- Open the book or notebook you are going to use for carrying purposes and place your treated piece of paper face (blue) side up on one of the pages. Arrange your materials on the blue treated paper in the composition you chose.
- If you are using a clear piece of acrylic, plexiglass or glass, place it over your materials now.
- Close the book or notebook. This will keep everything in place and protected from light while you carry your work outside and place it in the sun.
- Go outside and find a sunny level spot. Place your book or notebook on the ground and open it up. Stand out of the way so your shadow doesn’t fall on your work and let the sun shine on it directly until the background changes from that mid-tone blue to almost white. In my hot Texas sunlight, that takes 2-5 minutes. My daughter’s family lives in the northeast and it took quite a bit longer, even on a sunny day – I think about 10 minutes or so. Note: this project can be done inside with a UV light-box, but since most of us don’t have one of those at home, I am mentioning this just as a side note.
- When the background is almost white and you see a distinct difference in the exposed and unexposed areas, close the book and carry everything back inside.
- Place your paper in the dish of water. If you are making more than one print at the same time, you can stack several in the water, just make sure both sides of each piece are wet and not stuck together.
- After a minute or two in the water, you will notice the background has changed from almost white to a darker blue and the part that was blue is changing to white. When you are not seeing much change anymore (doesn’t take long – maybe about 5 minutes max), take your print out of the water and place it on a towel to dry. Use the towel to blot off any excess water.
- As the print dries, the background will continue to change to a deeper blue. Sometimes there are some light pink splotches on the finished print. I’ve been told this is caused by chemicals in the water. Since there’s not really anything you can do about it, I choose to embrace these spots as part of the process. If you really hate them, you can scan the piece into a digital file, adjust the color in a graphics program and print a clean copy.
- Let your print dry completely before handling it. If it warps or wrinkles a little in the drying process, you can press it flat under a stack of books or even using an iron (low temp, no steam).
The book I chose this week is Outside Your Window, A First Book of Nature by Nicola Davies, illustrated by Mark Hearld (Candlewich Press, 2012). This is a big robust poetry book with poems about a plethora of subjects, divided into sections by season. It is too long to cover in a single reading with a child, but it would be great to read one or a few of the poems and discuss together as the year progresses and the seasons change. Many of the beautiful illustrations are created using collage techniques, so this would also be an excellent book to read while working on collages.
- I had not given my daughter detailed instructions about how we were going to do this project, so that resulted in a lot of chaotic running in and out of the house to gather materials and make the print. I learned that for a project this complex, I should send her a summary of the project ahead of time so she can get things together and knows what to expect. Sorry, Jessa! She and I may have felt a little frazzled, but Finn seemed to think all the frenetic activity was great!

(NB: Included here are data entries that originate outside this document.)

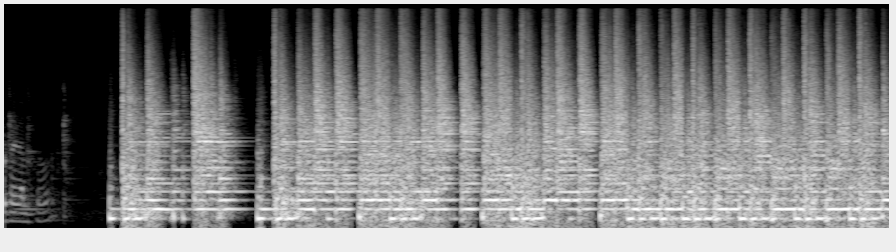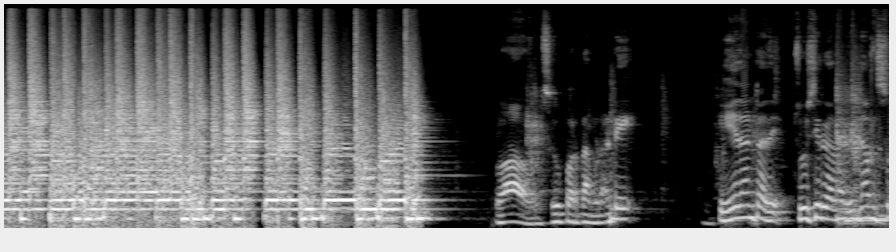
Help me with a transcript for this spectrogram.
కొట్టగలుగుతావు? వావ్ సూపర్ తమ్ముడు. అంటే ఏదంటే అది చూసిరు కదా రిథమ్స్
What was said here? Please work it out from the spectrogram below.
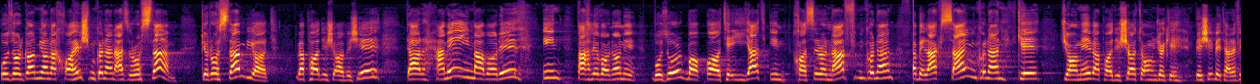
بزرگان میان و خواهش می‌کنن از رستم که رستم بیاد و پادشاه بشه در همه این موارد این پهلوانان بزرگ با قاطعیت این خواسته را نفی می‌کنن و بالعکس سعی می‌کنن که جامعه و پادشاه تا اونجا که بشه به طرف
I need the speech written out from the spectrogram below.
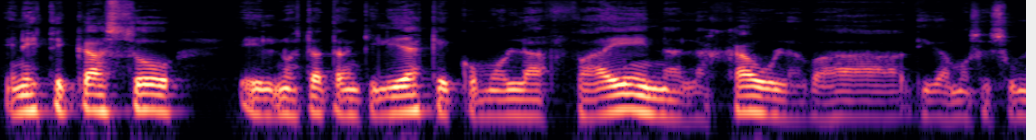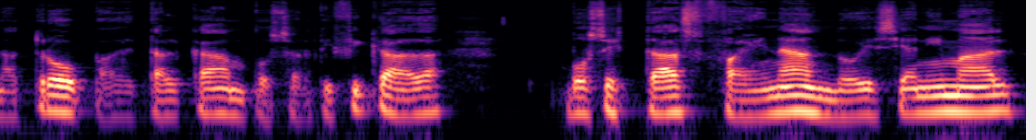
En este caso, nuestra tranquilidad es que como la faena, la jaula va, digamos, es una tropa de tal campo certificada, vos estás faenando ese animal,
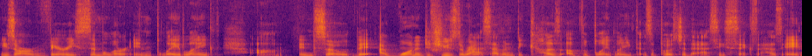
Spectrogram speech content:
These are very similar in blade length, um, and so they, I wanted to choose the Rat 7 because of the blade length as opposed to the ESEE 6 that has 8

- At first we had trouble getting their prints to work until we discovered that northeastern sunlight is just not nearly as intense as Texas sunlight. When they moved to a brighter spot and left the paper exposed for a longer time, it worked.
- I had some concerns about whether this project was one that would capture Finn’s imagination – there are a lot of steps and the finished prints are beautiful, but in a subtle way with their nuanced coloration. He seemed to really enjoy the project, though. I guess the process of using sunlight and water to magically transform a piece of paper into a photographic print is pretty cool!